Under cap and trade agreements, companies buy and sell permits for every ton of carbon they emit. The idea is to give them a financial incentive to pollute less. But under the cap and trade proposal before Congress, they may have another option. David Roberts with the environmental website Grist says basically, polluters could pay for other activities that reduce carbon dioxide or CO2.
“Instead of me conducting my own expensive CO2 reductions, I'll just pay someone else to do it because they can do it cheaper than I can. So the basic economic idea is for the market to find the cheapest CO2 reductions it can, so you can make the cheapest, fastest, reductions.”
Those reductions are called offsets or credits, and one potential credit can be achieved by preserving forest land. A forest is a carbon scrubbing machine. Trees and brush suck in carbon dioxide. They capture it in their leaves and branches through photosynthesis.
It's a rainy fall day at Corbett's Glen Nature Park, a small forest outside Rochester, New York. University of Rochester political science professor Lawrence Rothenberg is with me to hunt for carbon credits.
“The main things around here are really going to be the trees and the like that will count as carbon credits that would really be effective in doing that.”
“The fact that this space is a park and not developed, would that count as a carbon credit?”
“Absolutely, so you could as a part of developing carbon credits, you could agree to produce more essentially undisturbed park land.”
Rothenberg says forestry credits aren’t perfect. They’re not really “additional”. The forest already exists, so no new carbon is being sucked out of the atmosphere.
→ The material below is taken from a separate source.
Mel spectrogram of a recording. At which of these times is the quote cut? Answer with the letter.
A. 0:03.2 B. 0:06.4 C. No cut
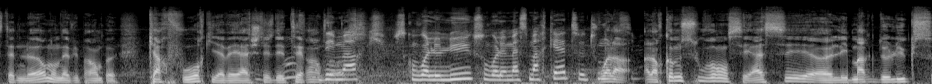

But he says forests could be managed to be better at reducing carbon.
“What you can try to do is induce people either to plant forest, reforest, change their forestry practices in ways that basically sucks up more carbon.”
But some say if a forest was slated to be cut down for development, but it was preserved instead, then it should be eligible for a carbon credit.
That’s what Stephen Acquario, executive director of the New York State Association of Counties wants.
“What we're hoping to do is have in place a program in New York in advance of this federal legislation such that we'll have a program that can get out on market relatively quickly.”
The Association is creating a registry of county-owned forests, to see what could qualify as a credit. Acquario says selling forestry credits could help New York counties make a little extra money to maintain forest lands, as a reward for preserving them. And he thinks the idea could spread to other states with lots of trees, like Maine, New Hampshire or Vermont.
But David Roberts with Grist says preserving trees may not be as effective as just cutting emissions.
“Specifically with regard to forestry it’s one of the dodgiest areas of the offset market, I think. But the problem is it’s also potentially one of the largest offset markets. So there’s huge business forces and just political pressure trying to get this forestry stuff into the offset market because a lot of people stand to benefit from it.”
But Roberts says it’s not just people who own forests who might try to cash in on carbon credits.
“If you create this huge new demand, all of the sudden you're going to have a rush of people saying 'look, I planted a garden in my back yard, that sequestered some carbon, so give me money'.”
Roberts says ultimately, it’s not the forest owner’s job to make sure carbon credits really are reducing pollution. Instead it’s the government’s job to make the rules. So that could be the Senate’s task, as it takes up climate change legislation, this spring.
Northeast environmental coverage is part of NPR’s Local News Initiative